He had been for some years, at different times, affected with a violent stranguary, which contributed to imbitter the latter part of his life, and which, united with the vexations he suffered upon other occasions, brought on a kind of habitual despondency. In this condition he was attacked by a nervous fever, which, in spite of the most able medical assistance, terminated in his dissolution on the 4th day of April, 1774, in the forty-fifth year of his age.
His remains were deposited in the burial-ground belonging to the Temple, and a monument hath since been erected to his memory, in Westminster Abbey, at the expense of a literary club to which he belonged. It consists of a large medallion, exhibiting a good likeness of the Doctor, embellished with literary ornaments; underneath which is a tablet of white marble with the following inscrip. tion, written by his friend, Dr. Samuel Johnson.
To the Memory of
Or draw tears;
Over the affections,
Equal to every subject:
Pure and delicate,
His Memory will last
Friendsbip is not void of honour,
29th Nov. 1731.
4th April, 1774.
We shall conclude this account of the life of Dr. Goldsmith with the following poem, written on the death of our poet.
BY W. WOTY.
ADIEU, sweet bard! to each fine feeling true,
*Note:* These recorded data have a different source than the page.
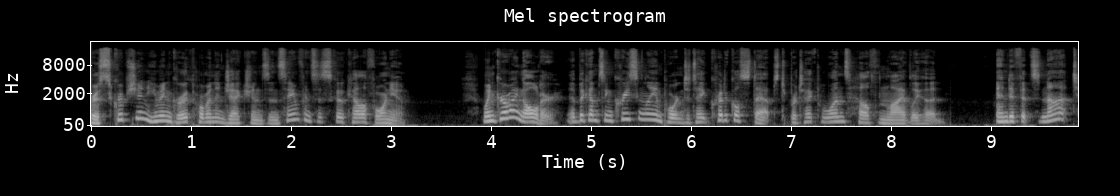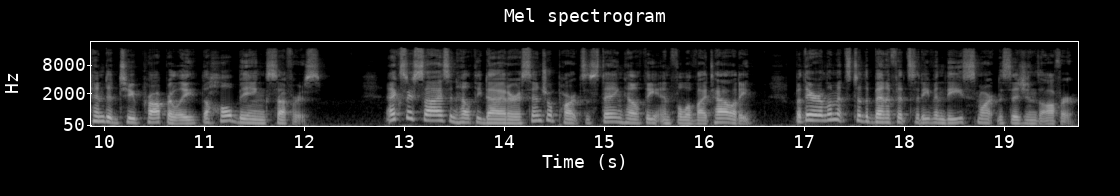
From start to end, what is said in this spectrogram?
Prescription human growth hormone injections in San Francisco, California. When growing older, it becomes increasingly important to take critical steps to protect one's health and livelihood. And if it's not tended to properly, the whole being suffers. Exercise and healthy diet are essential parts of staying healthy and full of vitality, but there are limits to the benefits that even these smart decisions offer.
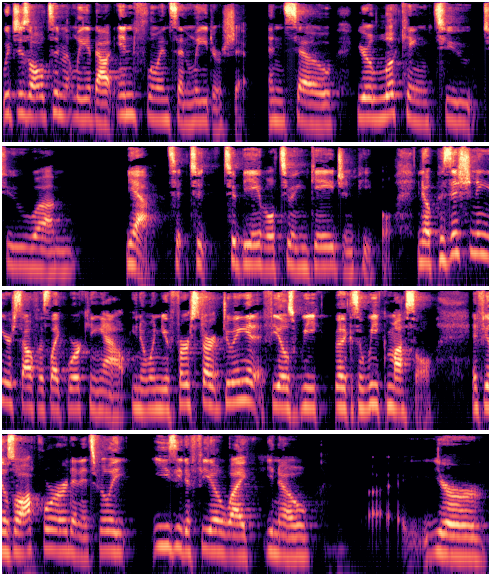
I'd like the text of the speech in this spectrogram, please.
which is ultimately about influence and leadership. And so you're looking to, to, um, yeah, to, to, to be able to engage in people. You know, positioning yourself is like working out. You know, when you first start doing it, it feels weak, like it's a weak muscle. It feels awkward and it's really easy to feel like, you know, uh, you're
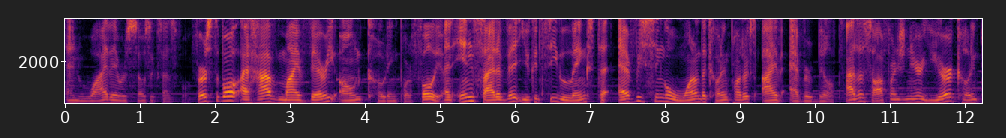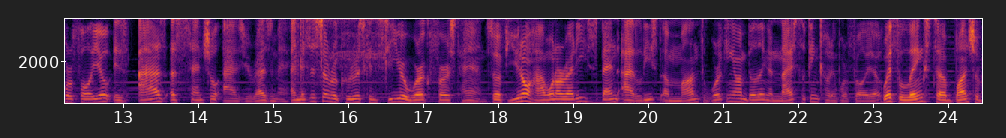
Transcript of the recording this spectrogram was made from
and why they were so successful. First of all, I have my very own coding portfolio. And inside of it, you could see links to every single one of the coding projects I've ever built. As a software engineer, your coding portfolio is as essential as your resume. And this is so recruiters can see your work firsthand. So if you don't have one already, spend at least a month working on building a nice looking coding portfolio with links to a bunch of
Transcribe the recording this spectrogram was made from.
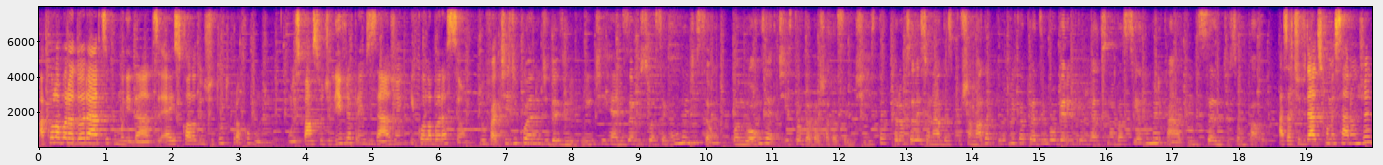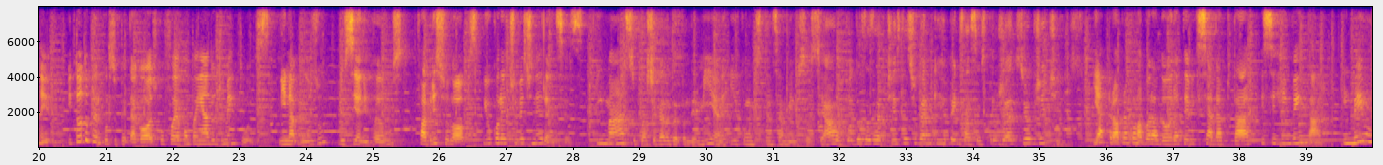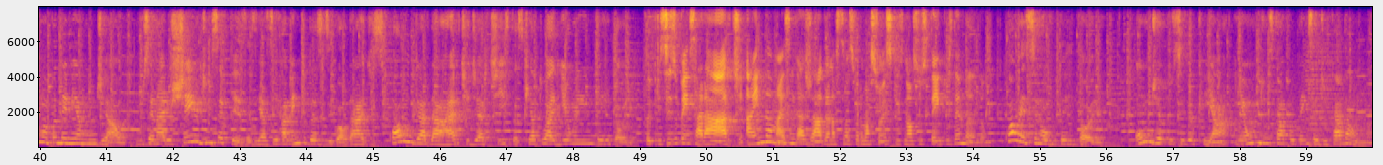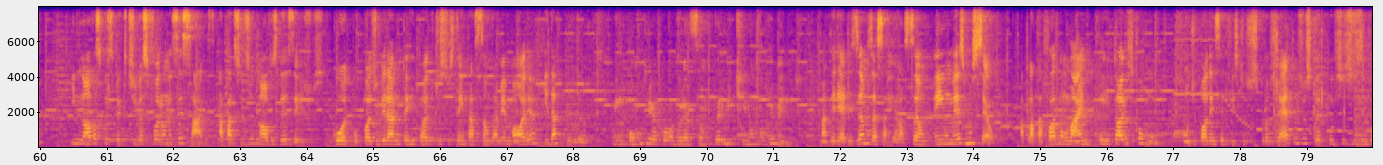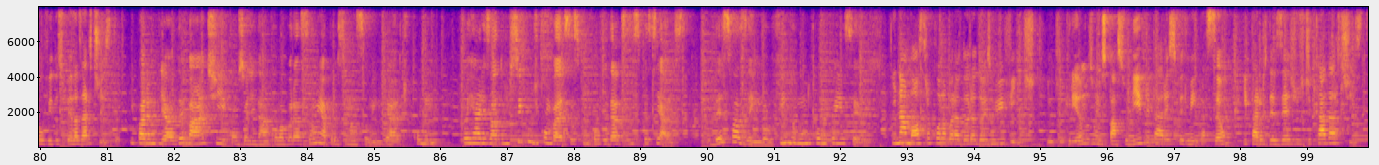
A colaboradora Artes e Comunidades é a escola do Instituto Procomum, um espaço de livre aprendizagem e colaboração. No fatídico ano de 2020, realizamos sua segunda edição, quando 11 artistas da Baixada Santista foram selecionadas por chamada pública para desenvolverem projetos na Bacia do Mercado, em Santos, São Paulo. As atividades começaram em janeiro e todo o percurso pedagógico foi acompanhado de mentores. Nina Guzzo, Luciane Ramos, Fabrício Lopes e o coletivo Itinerâncias. Em março, com a chegada da pandemia e com o distanciamento social, todas as artistas tiveram que repensar seus projetos e objetivos. E a própria colaboradora teve que se adaptar e se reinventar. Em meio a uma pandemia mundial, um cenário cheio de incertezas e acirramento das desigualdades, qual o lugar da arte e de artistas que atuariam em um território? Foi preciso pensar a arte ainda mais engajada nas transformações que os nossos tempos demandam. Qual é esse novo território? Território, onde é possível criar e onde está a potência de cada uma. E novas perspectivas foram necessárias, a partir de novos desejos. O corpo pode virar um território de sustentação da memória e da cura. O encontro e a colaboração permitiram o movimento. Materializamos essa relação em um mesmo céu, a plataforma online Territórios Comuns, onde podem ser vistos os projetos e os percursos desenvolvidos pelas artistas. E para ampliar o debate e consolidar a colaboração e aproximação entre a arte comum, foi realizado um ciclo de conversas com convidados especiais, o Desfazenda, o fim do mundo como conhecemos. E na Mostra Colaboradora 2020, em que criamos um espaço livre para a experimentação e para os desejos de cada artista.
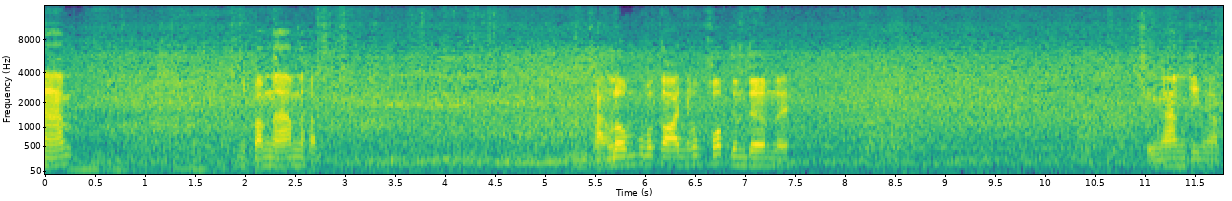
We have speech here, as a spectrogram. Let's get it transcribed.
น้ำมีปั๊มน้ำนะครับ ถังลมอุปกรณ์ครบๆเดิมๆเลยสวยงามจริงครับ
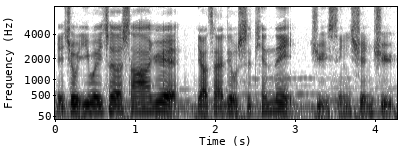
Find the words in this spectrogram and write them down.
也就意味着沙拉越要在六十天内举行选举。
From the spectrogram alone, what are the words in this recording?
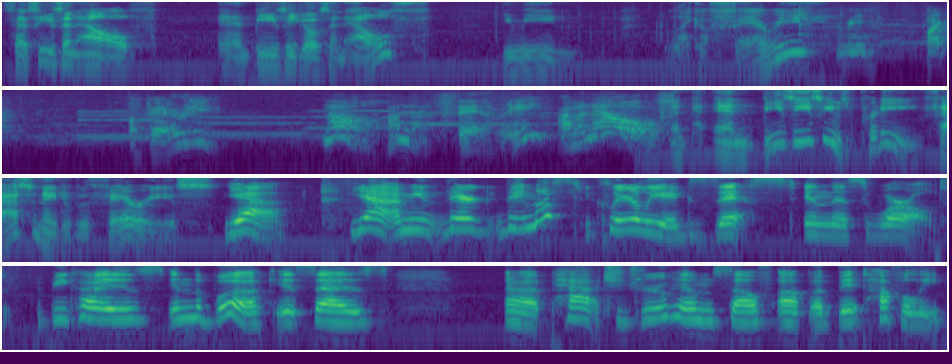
says he's an elf, and Beezy goes, "An elf? You mean like a fairy?" You mean like a fairy? No, I'm not a fairy. I'm an elf. And and Beezy seems pretty fascinated with fairies. Yeah. Yeah, I mean they're they must clearly exist in this world because in the book it says uh, Patch drew himself up a bit huffily.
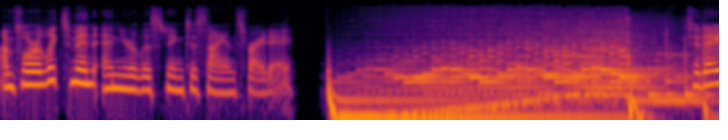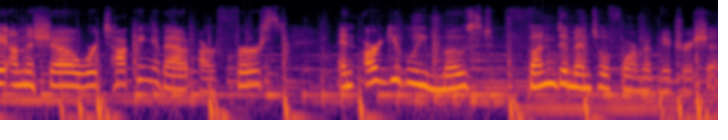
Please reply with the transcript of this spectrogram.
I'm Flora Lichtman, and you're listening to Science Friday. Today on the show, we're talking about our first and arguably most fundamental form of nutrition.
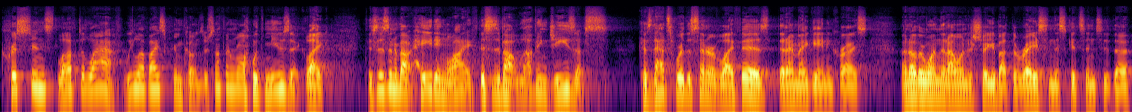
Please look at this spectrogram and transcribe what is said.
Christians love to laugh. We love ice cream cones. There's nothing wrong with music. Like, this isn't about hating life, this is about loving Jesus, because that's where the center of life is that I may gain in Christ. Another one that I wanted to show you about the race, and this gets into the,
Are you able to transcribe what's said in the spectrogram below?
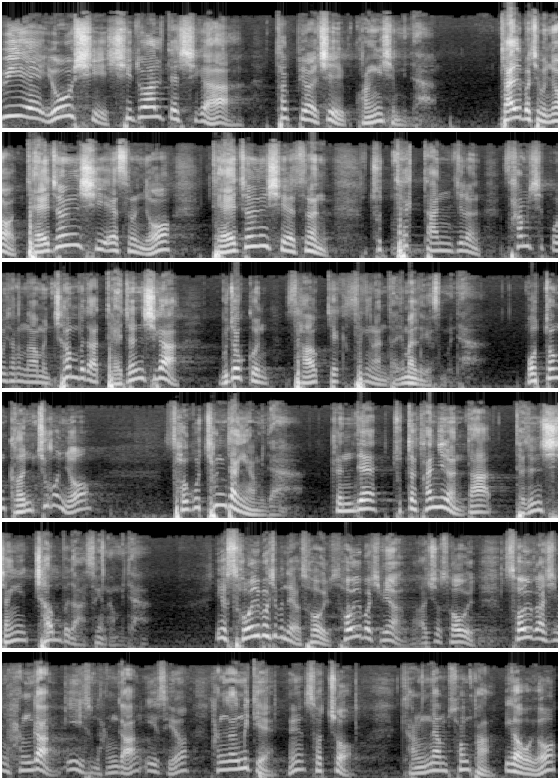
위에 요시, 시도할 때 시가 특별시, 광역시입니다. 잘 보시면요. 대전시에서는요. 대전시에서는 주택단지는 30호 이상 나오면 전부 다 대전시가 무조건 사업계획 승인한다. 이 말 되겠습니다. 보통 건축은요. 서구청장이 합니다. 근데 주택단지는 다 대전시장이 전부 다 승인합니다. 이거 서울 보시면 돼요. 서울. 서울 보시면 아시죠? 서울. 서울 가시면 한강. 이 있습니다. 한강. 이 있어요. 한강 밑에 예? 서초. 강남 송파 이거고요.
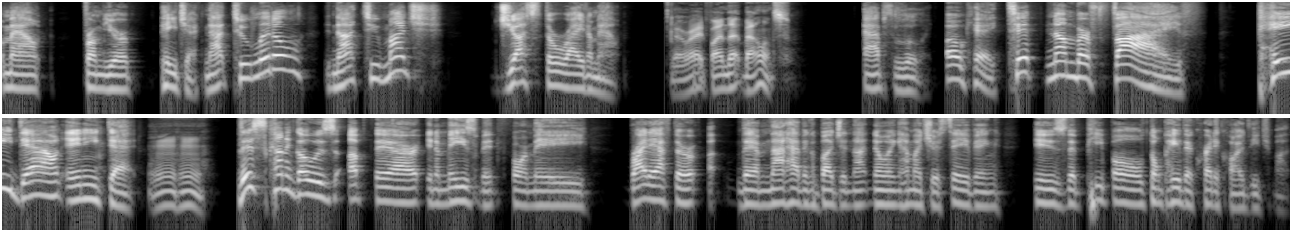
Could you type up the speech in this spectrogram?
amount from your paycheck. Not too little, not too much, just the right amount. All right, find that balance. Absolutely. Okay, tip number five pay down any debt. Mm-hmm. This kind of goes up there in amazement for me right after uh, them not having a budget, not knowing how much you're saving, is that people don't pay their credit cards each month.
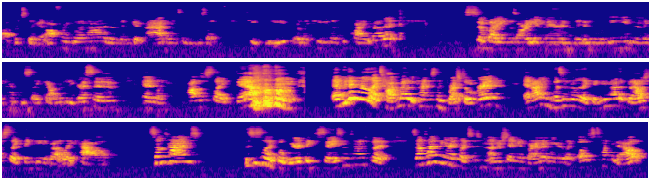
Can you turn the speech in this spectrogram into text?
office like an offering going on, and then they'd get mad when somebody was like, "Can you leave?" or like, "Can you like be quiet about it?" Somebody was already in there and they didn't want to leave, and then they kind of just like got really aggressive, and like I was just like, "Damn." And we didn't really like talk about it. We kind of just like brushed over it. And I wasn't really like thinking about it, but I was just like thinking about like how sometimes this is like a weird thing to say sometimes, but sometimes when you're in like such an understanding environment when you're like, oh, just talk it out.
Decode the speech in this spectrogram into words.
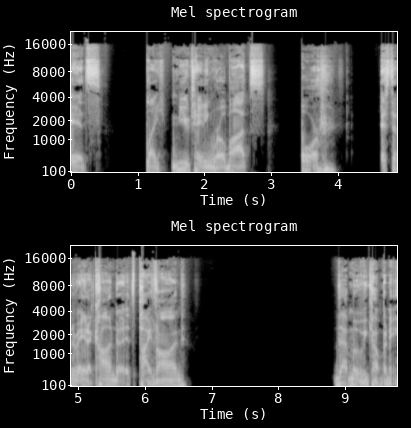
it's like mutating robots, or instead of Anaconda, it's Python. That movie company.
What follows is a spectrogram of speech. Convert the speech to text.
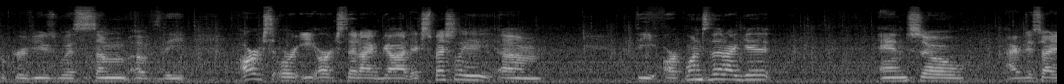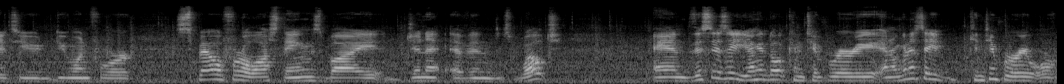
book reviews with some of the ARCs or e-ARCs that I've got, especially um, the ARC ones that I get. And so I've decided to do one for Spell for a Lost Things by Jenna Evans Welch. And this is a young adult contemporary, and I'm going to say contemporary or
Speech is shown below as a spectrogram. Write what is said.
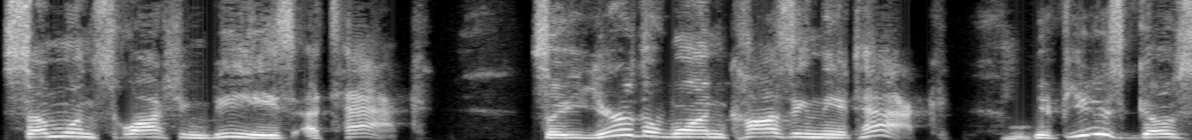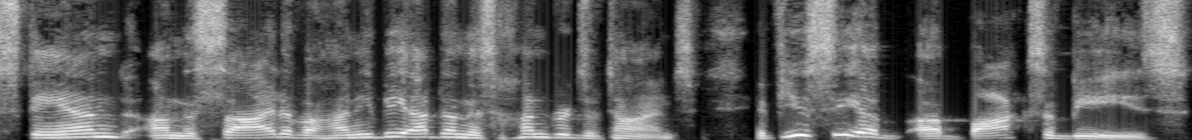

Lines attributed to Goldsmith ....................
............................. 95, 96